Tenure is inevitably a factor. “Closely related to tenure, and maybe even more important, is the depth of our personal and professional relationships inside our organizations,” Mr. Stein said. “If those relationships are fulfilling the discomfort of leaving can be acute. If they’re not fulfilling the impulse to jump ship could still be driven by the wrong reasons. Timing is everything. Yet here is the conundrum: The timing will never be perfect, whether working remotely or not.”
What’s Easier, What’s Not
Some aspects of a job change might feel easier when they are done remotely. A “virtual resignation”, for example, means an employee does not have to face their (soon to be former) boss or their colleagues. There is no office drama, no ritual cleaning out of our desk. Mr. Stein said that depending on the organization there may be no communication at all. (And if that’s the case you have made the right decision to leave.)
“Being virtual also introduces a new complication to the kabuki of the counteroffer,” Mr. Stein said. “When everyone is remote making a counteroffer is more challenging. Management can’t sequester a departing employee in a conference room, meeting a string of imploring managers until they break and agree to stay. An effect of our distance from one another turns out to be that it reveals how much the counteroffer dance depended on the impact of another’s physical presence.”
According to Robinson Resource Group, employees want to know that leadership supports them in these times of crisis. Workers want to know that beyond managing the company their leaders care about them and understand what they are experiencing. For bosses, this is a time lean on the opinions and decisions of others.
Mr. Stein also said that “personality fit—the indefinables of character like drive—remains a central factor in choosing a role or, on the employer’s side, in hiring. A virtual assessment of fit will be especially difficult for organizations in roles that can’t be filled with clear processes and testing. How much more straightforward when they can be.”
Right now, adoption of virtual hiring is occurring on a continuum. “Before the global health emergency of 2020 most managers would never have considered it,” said Mr. Stein. “When the world shutdown that resistance had to break. The great thing was that our technologies worked. With little advance planning, a whole society went from offices to working remotely, seemingly in a matter of days.”
“By the time our health emergency begins to lift, hiring virtually will be feeling familiar,” Mr. Stein said. “Another year on, especially if we still have travel restrictions and work-from-home policies, and a virtual hire will be almost commonplace. From an employer’s perspective, selling a candidate on a new opportunity amid this world’s uncertainty is typically far harder when the sales pitch is virtual. The same as it ever was, the opportunity to move up the competitive firm rankings, or to work for a proven leader, will remain two powerful draws.”
“Leaving an established organization to do something entrepreneurial will be the toughest sell of all—especially now,” Mr. Stein said. “Most candidates perceive so much economic uncertainty. They cannot comprehend taking on more risk. The multiple emergencies of 2020 have caused all of us to do fresh thinking about our personal and professional priorities.
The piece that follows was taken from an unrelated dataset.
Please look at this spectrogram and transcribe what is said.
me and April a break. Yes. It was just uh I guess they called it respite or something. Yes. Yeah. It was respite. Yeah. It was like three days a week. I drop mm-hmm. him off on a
Whether it is family, location, employer or the satisfaction we derive from what we do all day our perspective on our priorities may have changed.”
“Depending on when—and if—we all get back to our offices our perspectives may change again,” Mr. Stein said. “We will have to learn new habits in the way we think about job change. Never forget, though, that old habits are broken all time, and new habits acquired. It’s the way we’re made. That’s the good news.”
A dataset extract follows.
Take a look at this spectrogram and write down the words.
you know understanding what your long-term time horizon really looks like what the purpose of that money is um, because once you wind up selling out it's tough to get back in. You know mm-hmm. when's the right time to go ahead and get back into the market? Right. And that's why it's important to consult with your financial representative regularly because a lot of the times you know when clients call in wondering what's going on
Contributed by Scott A. Scanlon, Editor-in-Chief; Dale M. Zupsansky, Managing Editor; and Stephen Sawicki, Managing Editor – Hunt Scanlon Media